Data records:
BEGIN

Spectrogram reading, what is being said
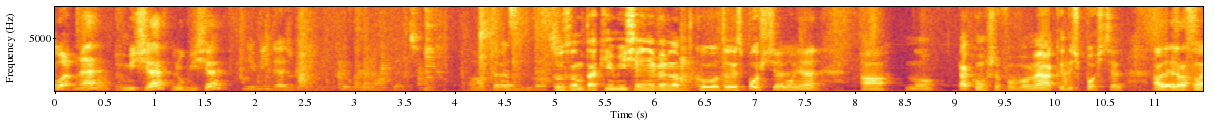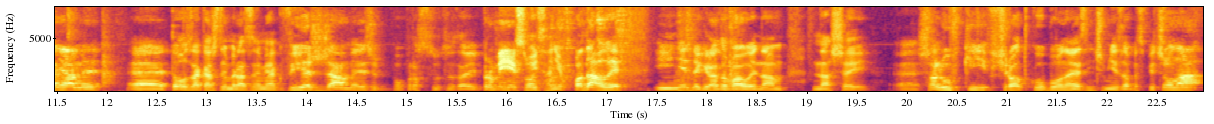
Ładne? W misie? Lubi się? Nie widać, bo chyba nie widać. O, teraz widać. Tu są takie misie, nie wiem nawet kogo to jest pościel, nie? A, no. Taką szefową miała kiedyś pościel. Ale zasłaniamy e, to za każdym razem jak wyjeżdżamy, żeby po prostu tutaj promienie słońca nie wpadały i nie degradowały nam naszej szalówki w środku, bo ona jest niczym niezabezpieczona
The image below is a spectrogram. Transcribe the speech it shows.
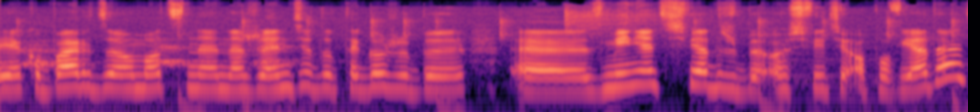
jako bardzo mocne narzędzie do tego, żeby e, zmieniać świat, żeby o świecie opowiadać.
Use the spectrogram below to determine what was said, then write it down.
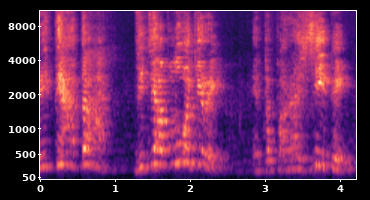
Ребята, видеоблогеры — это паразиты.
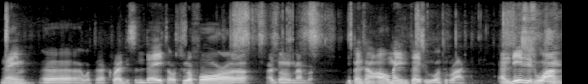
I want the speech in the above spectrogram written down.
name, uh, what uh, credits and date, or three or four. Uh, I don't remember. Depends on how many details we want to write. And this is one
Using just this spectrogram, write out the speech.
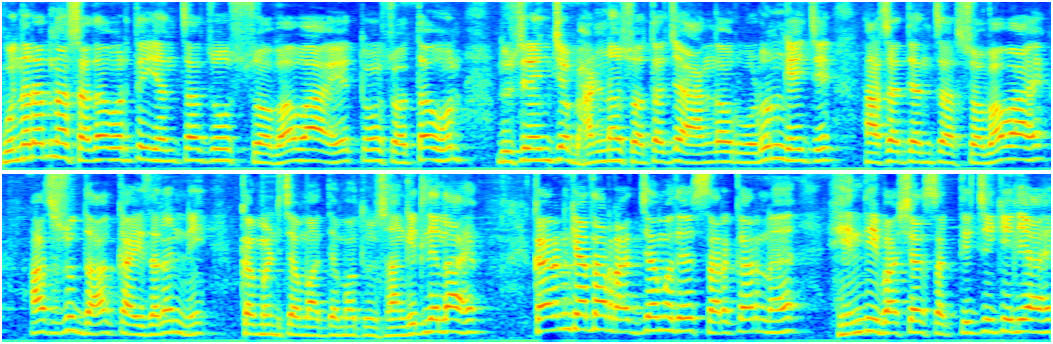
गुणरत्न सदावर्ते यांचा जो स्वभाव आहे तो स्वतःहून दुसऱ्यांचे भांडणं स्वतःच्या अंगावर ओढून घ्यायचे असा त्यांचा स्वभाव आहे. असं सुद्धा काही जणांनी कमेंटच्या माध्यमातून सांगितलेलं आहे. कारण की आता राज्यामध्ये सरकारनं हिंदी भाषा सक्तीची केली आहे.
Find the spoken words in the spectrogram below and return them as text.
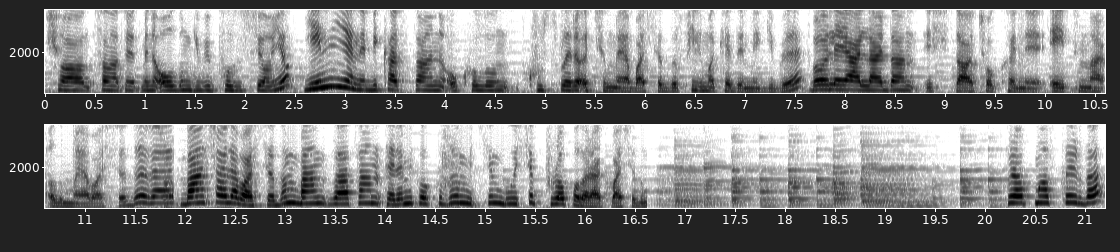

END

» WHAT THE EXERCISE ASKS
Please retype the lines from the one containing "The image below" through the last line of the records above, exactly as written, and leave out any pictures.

» RESULT OF THE TASK
The image below is a spectrogram. Transcribe the speech it shows.
jako bardzo mocne narzędzie do tego, żeby e, zmieniać świat, żeby o świecie opowiadać.
Use the spectrogram below to determine what was said, then write it down.
Ребята, видеоблогеры — это паразиты.
I want the speech in the above spectrogram written down.
name, uh, what uh, credits and date, or three or four. Uh, I don't remember. Depends on how many details we want to write. And this is one
Using just this spectrogram, write out the speech.
गुणरत्न सदावर्ते यांचा जो स्वभाव आहे तो स्वतःहून दुसऱ्यांचे भांडणं स्वतःच्या अंगावर ओढून घ्यायचे असा त्यांचा स्वभाव आहे. असं सुद्धा काही जणांनी कमेंटच्या माध्यमातून सांगितलेलं आहे. कारण की आता राज्यामध्ये सरकारनं हिंदी भाषा सक्तीची केली आहे.
Find the spoken words in the spectrogram below and return them as text.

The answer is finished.